Omidbeygi, M., M. Barzegar, Z. Hamidi and H. Nafhdibadi, 2007. Antifungal activity of thyme, summer savory and clove essential oils against Aspergillus flavus in liquid medium and tomato paste. Food Control, 18: 1518-1523.
Prabavathy, V.R., N. Mathivanan, E. Sagadevan, K. Murugesan and D. Lalithakumari, 2006. Self-fusion of protoplasts enhances chitinase production and biocontrol activity in Trichoderma harzianum. Bioresour. Technol., 97: 2330-2334.
Rechinger, K.H., 1963. Flora Iranica: Flora Des Iranischen Hochlandes und der Umrahmenden Gebirge. 1st Edn., Akademishe Druck University, Verlagsanstalt, Graz, Austria.
Rodrıguez, D., D. Hernández-Castillo, J. Angulo-Sánchez, R. Rodríguez-García, J. Quintanilla and L. Saldivar, 2007. Antifungal activity in vitro of Flourensia spp. extracts on Alternaria sp. rhizoctonia solani and fusarium oxysporum. Ind. Crops Prod., 25: 111-116.
Sharma, N. and A. Tripathi, 2006. Fungitoxicity of the essential oil of Citrus sinensis on post-harvest pathogen. World J. Microbiol. Biotechnol., 22: 587-593.
Sikkema, J., J.A. de Bont and B. Poolman, 1995. Mechanisms of membrane toxicity of hydrocarbons. Microbiol. Mol. Biol. Rev., 59: 201-222.

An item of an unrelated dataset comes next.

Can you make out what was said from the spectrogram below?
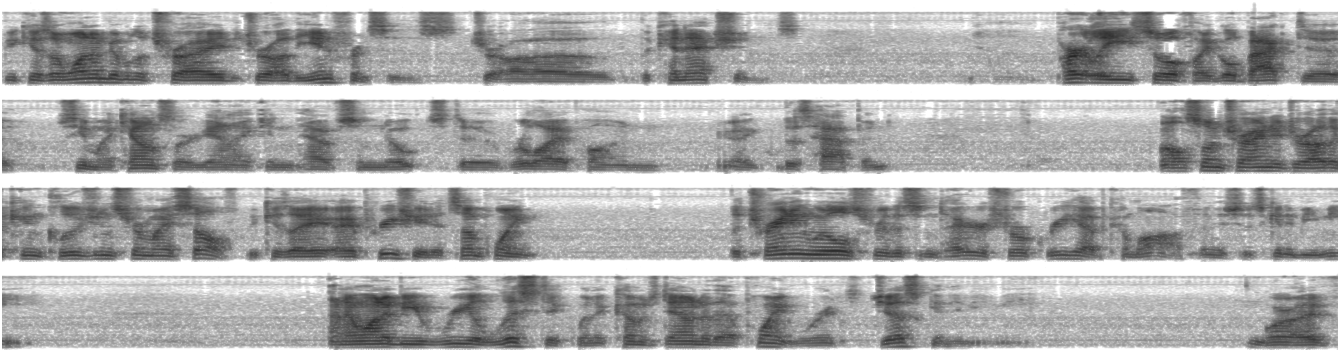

Sistia, M., M. Santi, M. Fraternale, P. Ninfali, V. Scoccianti and G. Brandi, 2008. Antifungal activity of rubus ulmifolius schott standardized in vitro culture. LWT Food Sci. Technol., 41: 946-950.
Steffens, J.J., E.J. Pell and M. Tien, 1996. Mechanisms of fungicide resistance in phytopathogenic fungi. Curr. Opin. Biotechnol., 7: 348-355.
Tegegne, G., J. Pretorius and J. Swart, 2008. Antifungal properties of Agapanthus africanus L. extracts against plant pathogens. Crop Protec., 27: 1052-1060.
Veldhuizen, E.J., J.L. Tjeerdsma-van Bokhoven, C. Zweijtzer, S.A. Burt and H.P. Haagsman, 2006. Structural requirements for the Antimicrobial activity of carvacrol. J. Agric. Food Chem., 54: 1874-1879.